Your objective —
From the line that contains "Mel spectrogram of an audio clip." down to the last line of the data below, restate every line word for word, skipping any images.

Extracted data entries:
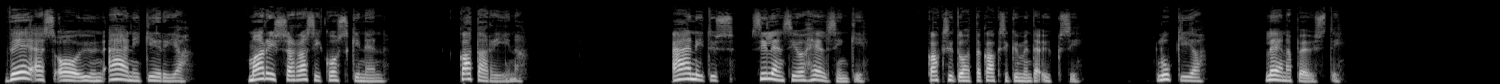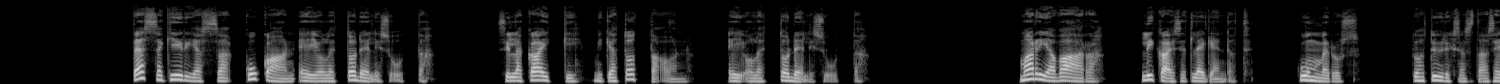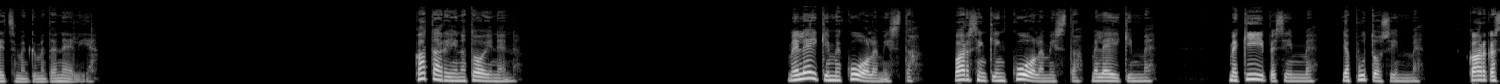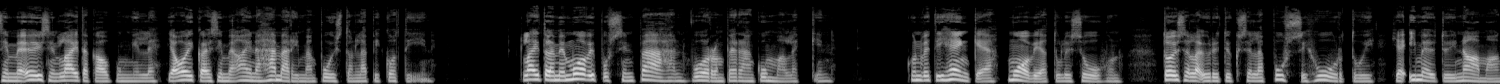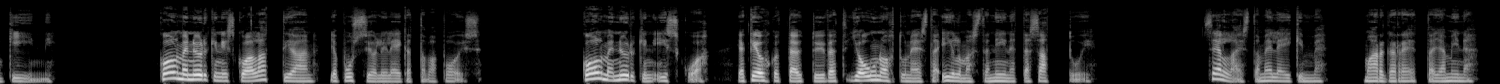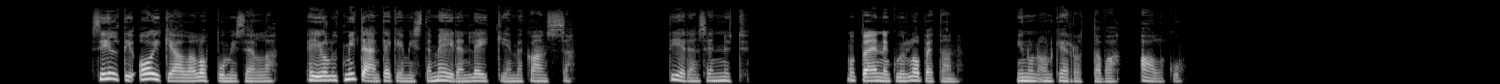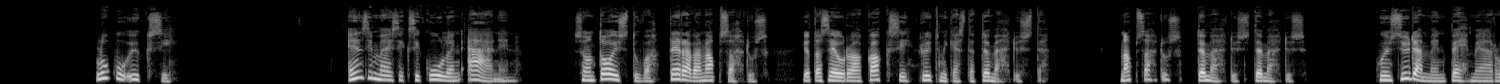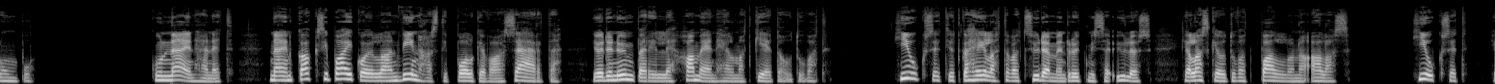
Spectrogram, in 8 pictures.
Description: Katariina – Ljudbok – Laddas ner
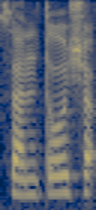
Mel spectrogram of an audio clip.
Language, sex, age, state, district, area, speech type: Kannada, female, 30-45, Karnataka, Tumkur, rural, read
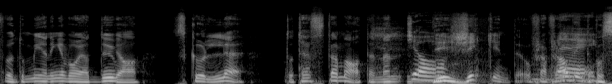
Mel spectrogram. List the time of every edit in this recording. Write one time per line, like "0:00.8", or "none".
0:01.2
0:02.8
0:04.1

Exercise output —
Mel spectrogram of an audio clip.
Language, sex, age, state, district, area, speech type: Kannada, female, 30-45, Karnataka, Tumkur, rural, read
Mel spectrogram. List the time of every edit in this recording. Write one time per line, like "0:00.8", or "none".
0:01.2
0:02.8
0:04.1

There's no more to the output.